## TASK TO CARRY OUT
The lines to be extracted begin at the line containing "This one needs" and end at the last line of the data below; copy them exactly and leave out the pictures.

## DATASET EXCERPTS
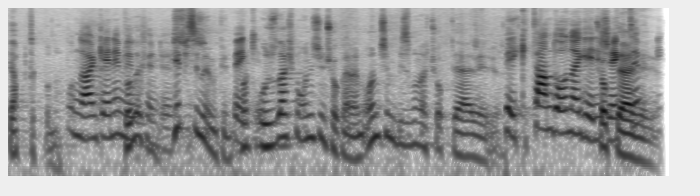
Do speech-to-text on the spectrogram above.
yaptık bunu. Bunlar gene mümkün diyorsunuz. hepsi mümkün. Peki. Bak uzlaşma onun için çok önemli. Onun için biz buna çok değer veriyoruz. Peki tam da ona Çok değer gelecektim.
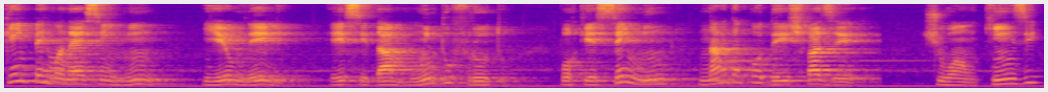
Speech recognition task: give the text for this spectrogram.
Quem permanece em mim e eu nele, esse dá muito fruto, porque sem mim nada podeis fazer. João 15,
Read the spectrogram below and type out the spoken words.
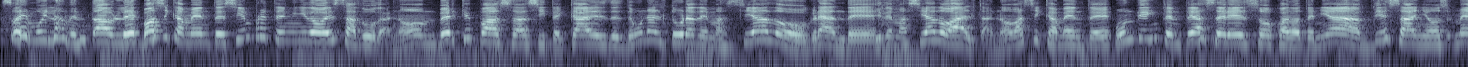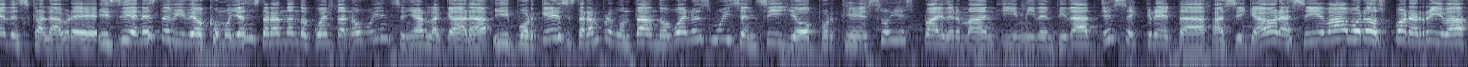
soy muy lamentable Básicamente siempre he tenido esa duda, ¿no? Ver qué pasa si te caes desde una altura demasiado grande y demasiado alta, ¿no? Básicamente, un día intenté hacer eso cuando tenía 10 años, me descalabré Y sí, en este video, como ya se estarán dando cuenta, no voy a enseñar la cara ¿Y por qué? Se estarán preguntando Bueno, es muy sencillo, porque soy Spider-Man y mi identidad es secreta Así que ahora sí, vámonos para arriba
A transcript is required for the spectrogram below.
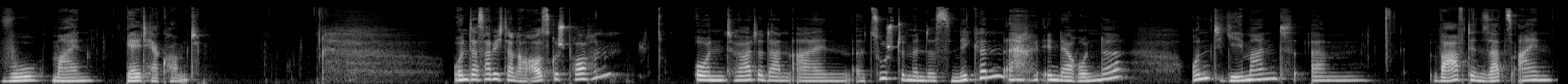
wo mein Geld herkommt. Und das habe ich dann auch ausgesprochen und hörte dann ein äh, zustimmendes Nicken in der Runde und jemand ähm, warf den Satz ein,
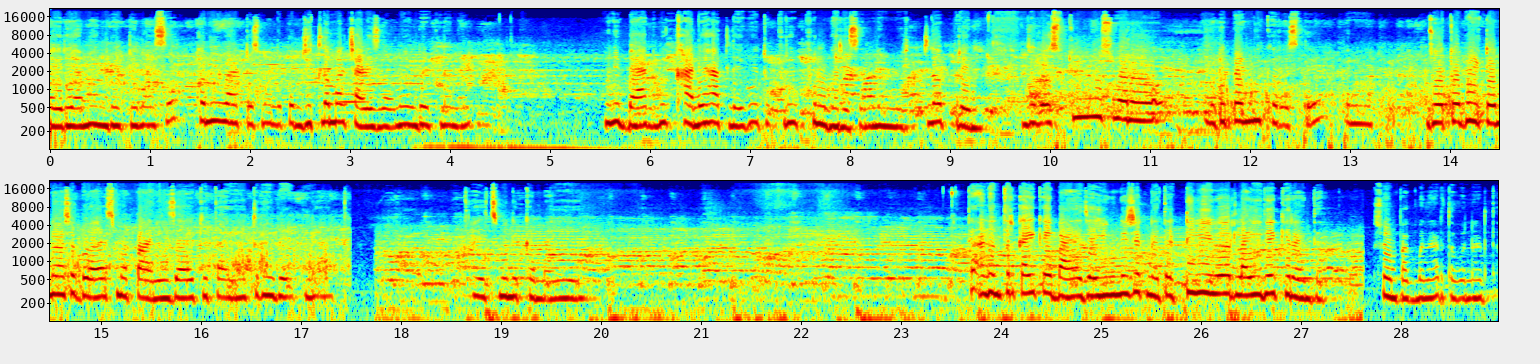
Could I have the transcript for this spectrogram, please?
एरियामध्ये भेटील असं कमी वाटतंच मला. पण जिथलं मला चाळीस गावने भेटलं नाही. म्हणजे बॅग बी खाली हातले की तो फ्री फुल भरायचं सर इथलं प्रेम. म्हणजे वस्तूसवर डिपेंड नाही करत ते पण जो तो भेटे ना असं डोळ्यास मग पाणी जाय की ताई तुम्ही भेटण्यात काहीच म्हणे कमाई आहे. त्यानंतर काही काही बाया ज्या येऊ नाही शकणार तर टी व्हीवर लाईव्ह देखील राहतात स्वयंपाक बनाडता बनाडता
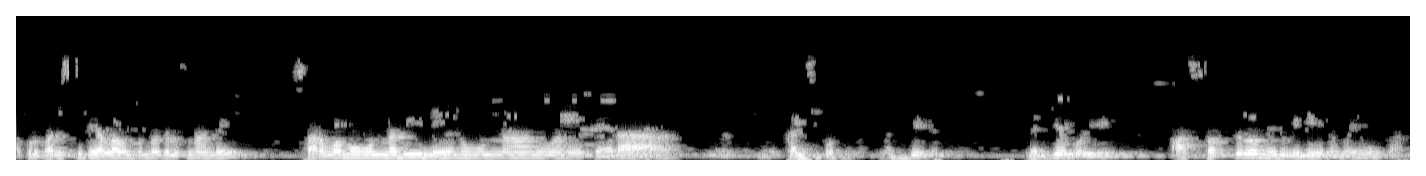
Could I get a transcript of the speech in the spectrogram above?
అప్పుడు పరిస్థితి ఎలా ఉంటుందో తెలుసునండి సర్వము ఉన్నది నేను ఉన్నాను అనే తేడా కలిసిపోతుంది మధ్య మెర్జైపోయి ఆ సత్తులో మీరు విలీనమై ఉంటారు.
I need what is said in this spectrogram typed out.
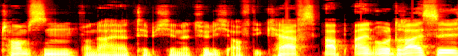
Thompson. Von daher tippe ich hier natürlich auf die Cavs. Ab 1.30 Uhr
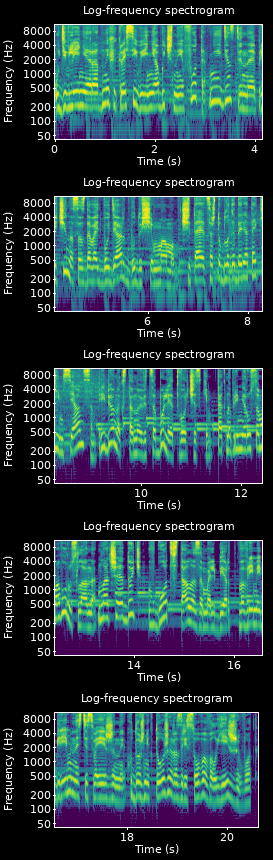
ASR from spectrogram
Удивление родных и красивые необычные фото – не единственная причина создавать боди-арт будущим мамам. Считается, что благодаря таким сеансам ребенок становится более творческим. Так, например, у самого Руслана младшая дочь в год встала за мольберт. Во время беременности своей жены художник тоже разрисовывал ей живот.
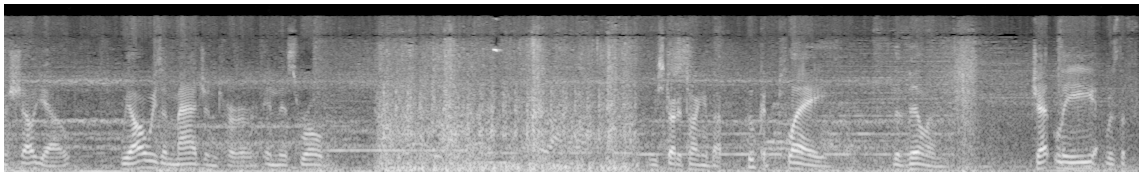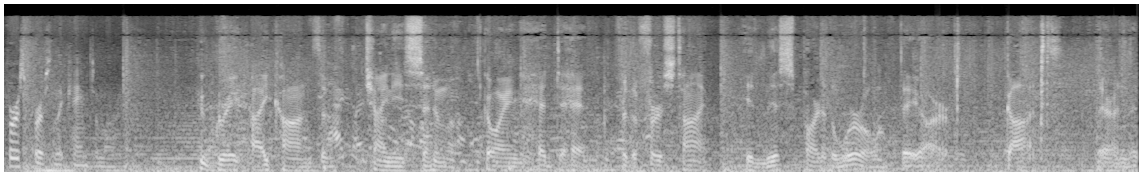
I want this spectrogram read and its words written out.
Michelle Yeoh. We always imagined her in this role. We started talking about who could play the villain. Jet Li was the first person that came to mind. Two great icons of Chinese cinema going head to head for the first time. In this part of the world, they are gods. They're in the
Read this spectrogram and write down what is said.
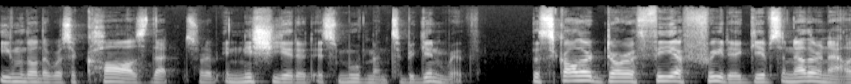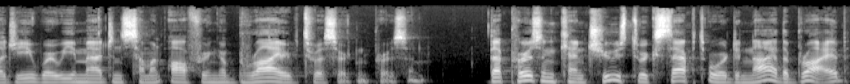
even though there was a cause that sort of initiated its movement to begin with. The scholar Dorothea Frede gives another analogy where we imagine someone offering a bribe to a certain person. That person can choose to accept or deny the bribe,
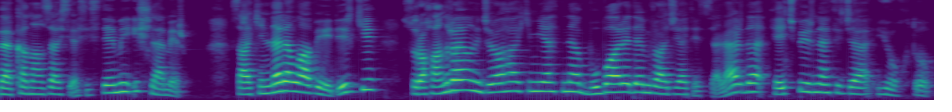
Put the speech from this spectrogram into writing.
və kanalizasiya sistemi işləmir. Sakinlər əlavə edir ki, Suraxanı rayon icra hakimiyyətinə bu barədə müraciət etsələr də heç bir nəticə yoxdur.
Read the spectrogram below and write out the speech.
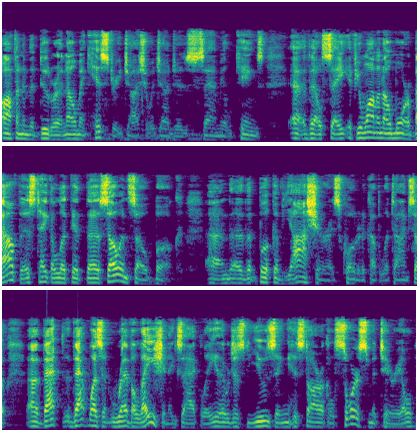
Often in the Deuteronomic history, Joshua Judges, Samuel Kings, uh, they'll say, if you want to know more about this, take a look at the so and so book and the, the book of Yasher is quoted a couple of times. So uh, that that wasn't revelation exactly. They were just using historical source material,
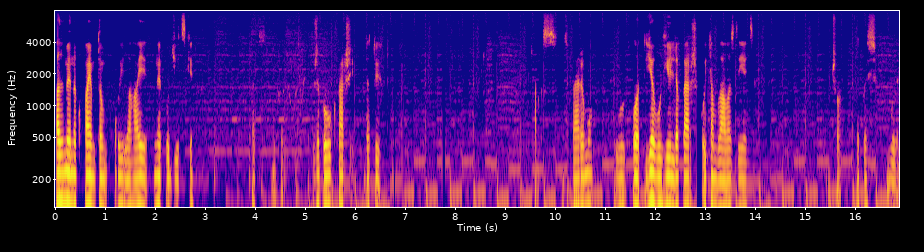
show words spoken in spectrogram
Але ми накупаємо там. Ой, лагає не по-дітськи. Так, ну, вже павук перший. Де той? Так, зберемо. От, є вугілля перше, ой там лава здається. Нічого, якось буде.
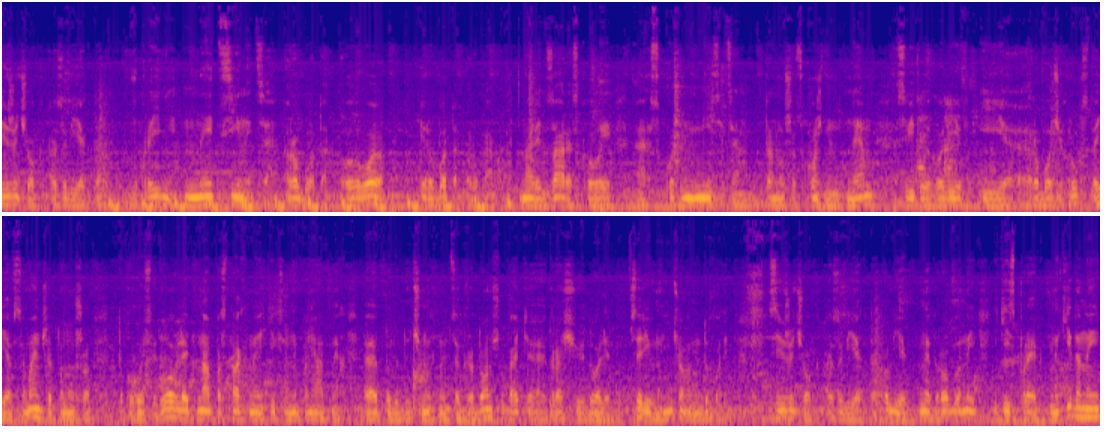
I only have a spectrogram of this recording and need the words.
свіжачок з об'єкта. В Україні не ціниться робота головою і робота руками. Навіть зараз, коли е, з кожним місяцем, та ну що з кожним днем світлих голів і робочих рук стає все менше, тому що то когось відловлять на постах на якихось непонятних, е, то люди чмихнуть за кордон, шукати е, кращої долі. Все рівно нічого не доходить. Свіжачок з об'єкта. Об'єкт недороблений, якийсь проект накиданий,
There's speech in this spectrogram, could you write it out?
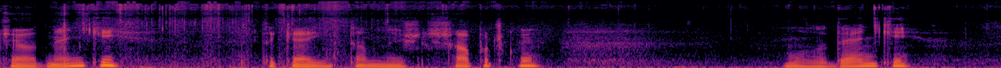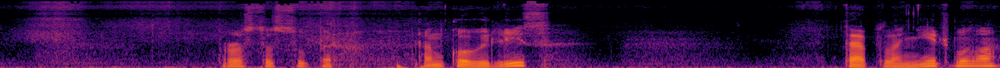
Ще одненький. Такий темною шапочкою. Молоденький. Просто супер. Ранковий ліс. Тепла ніч була.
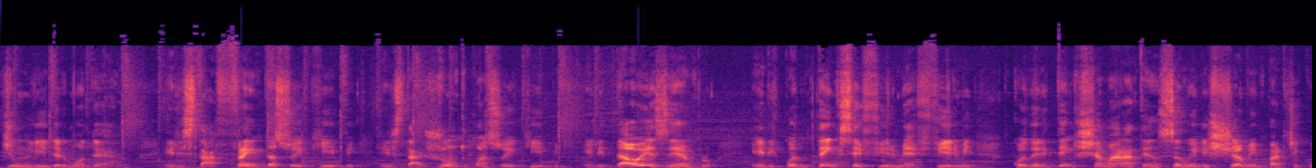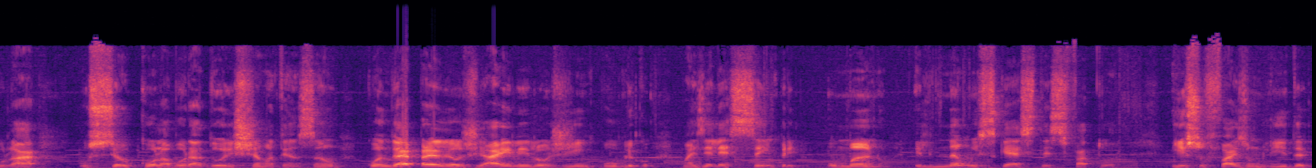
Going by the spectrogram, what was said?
de um líder moderno. Ele está à frente da sua equipe, ele está junto com a sua equipe, ele dá o exemplo, ele quando tem que ser firme é firme, quando ele tem que chamar a atenção, ele chama em particular o seu colaborador e chama atenção. Quando é para elogiar, ele elogia em público, mas ele é sempre humano, ele não esquece desse fator. Isso faz um líder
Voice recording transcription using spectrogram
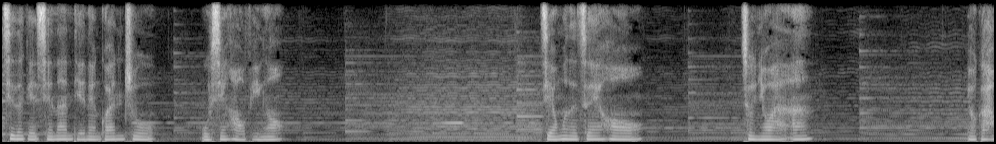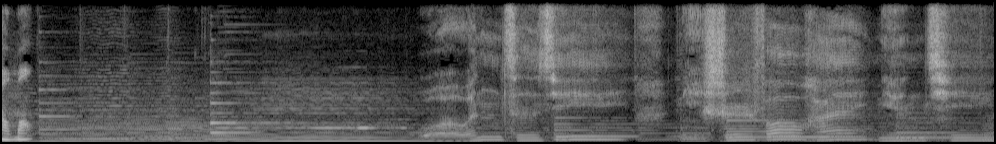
记得给仙丹点点关注、五星好评哦。节目的最后，祝你晚安，有个好梦。我问自己，你是否还年轻？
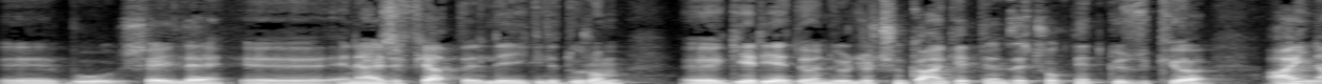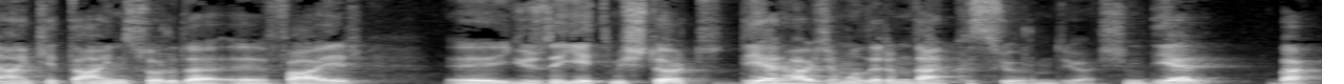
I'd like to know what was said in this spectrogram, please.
e, bu şeyle e, enerji fiyatları ile ilgili durum e, geriye döndürülür. Çünkü anketlerimize çok net gözüküyor. Aynı ankette aynı soruda e, Fahir e, %74 diğer harcamalarımdan kısıyorum diyor. Şimdi diğer bak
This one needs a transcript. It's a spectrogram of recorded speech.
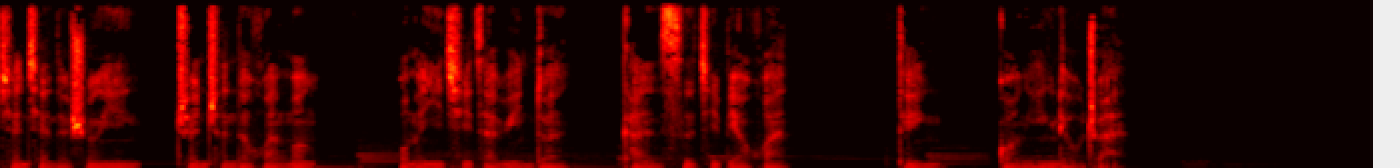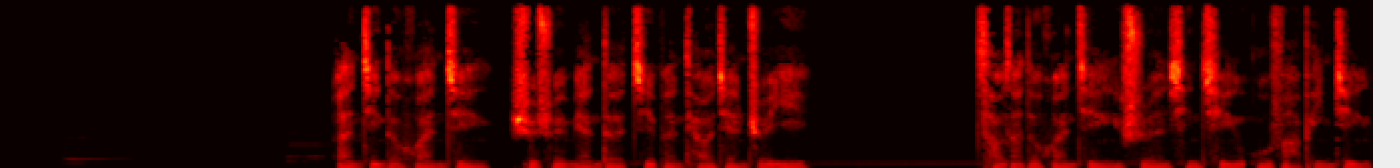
浅浅的声音，沉沉的幻梦，我们一起在云端看四季变换，听光阴流转。安静的环境是睡眠的基本条件之一。嘈杂的环境使人心情无法平静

## OUTPUT FOR THIS EXERCISE
This one needs a transcript. It's a spectrogram of recorded speech.
浅浅的声音，沉沉的幻梦，我们一起在云端看四季变换，听光阴流转。安静的环境是睡眠的基本条件之一。嘈杂的环境使人心情无法平静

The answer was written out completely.